Tiwary's approach, however, was different. Contrary to his co-actor's on-and-off process, Tiwary had become Dara for the past three-and-a-half years. "My mind hadn't stopped thinking about Dara. For over three years, this was the only thing I had. When I chose it, I felt it needed an immersive dedication. I feared letting go of the character, because if I did, I would never be able to find that magic again," recalls the actor. In hindsight, he admits he could have "chilled a bit", before telling Menon, "I want to get to a point like you where I can switch off and on."
It helped that everyone on the set was on the same page. Tiwary recounts, "There were 300 people cheering for the same thing. I remember there were days I would walk in and they would call me Dara bhai. As an actor, I tend to do better when I am looked at in a certain way. It was fun getting the lingo right, and I enjoyed the touch of brotherhood, where every [line] ended with bhai."

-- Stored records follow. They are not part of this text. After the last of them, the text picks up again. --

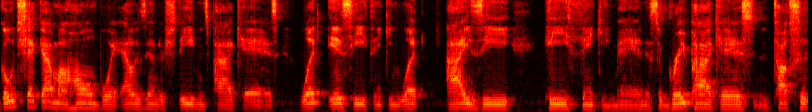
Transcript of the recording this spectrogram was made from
go check out my homeboy, Alexander Stevens podcast. What is he thinking? What IZ he thinking, man? It's a great podcast. It talks to,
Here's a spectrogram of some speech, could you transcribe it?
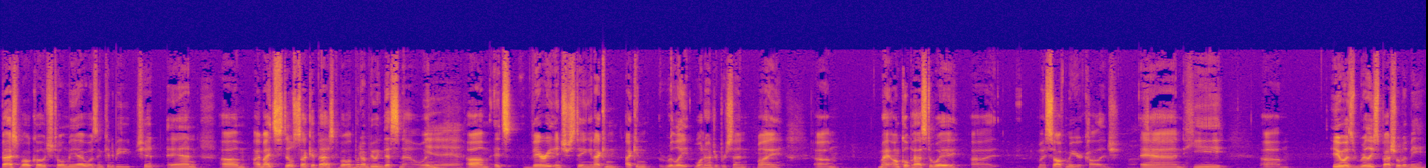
basketball coach told me I wasn't going to be shit, and um, I might still suck at basketball, but I'm doing this now." And Yeah. um, it's very interesting, and I can I can relate 100. percent My um, my uncle passed away uh, my sophomore year of college, and he um, he was really special to me.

When telling a story about the mafia, novelists and filmmakers are sometimes faulted for glorifying them. The examples are many - from Gregory David Roberts's ever-popular book Shantaram, to Vikram Chandra's Sacred Games. Bambai Meri Jaan too adds a tinge of heroism to its morally ambiguous characters. Point this out to Saudagar, and he views it differently. "Storytellers are merely telling a story, and there is a human fascination with the world of crime. Martin Scorsese's entire repertoire is replete with great gangster films. The fascination exists because these are regular people who did deviant things and one wants to live vicariously through them. As a filmmaker, I don't want to glorify or judge them. I want the audience to judge the characters. I only want to humanise [the characters]. It is futile in any society to glorify crime. There is a moral framework in this show where you see two men struggling to find their version of right and wrong. Here, we are telling the story of a family, the choices they made and how they dealt with its outcome."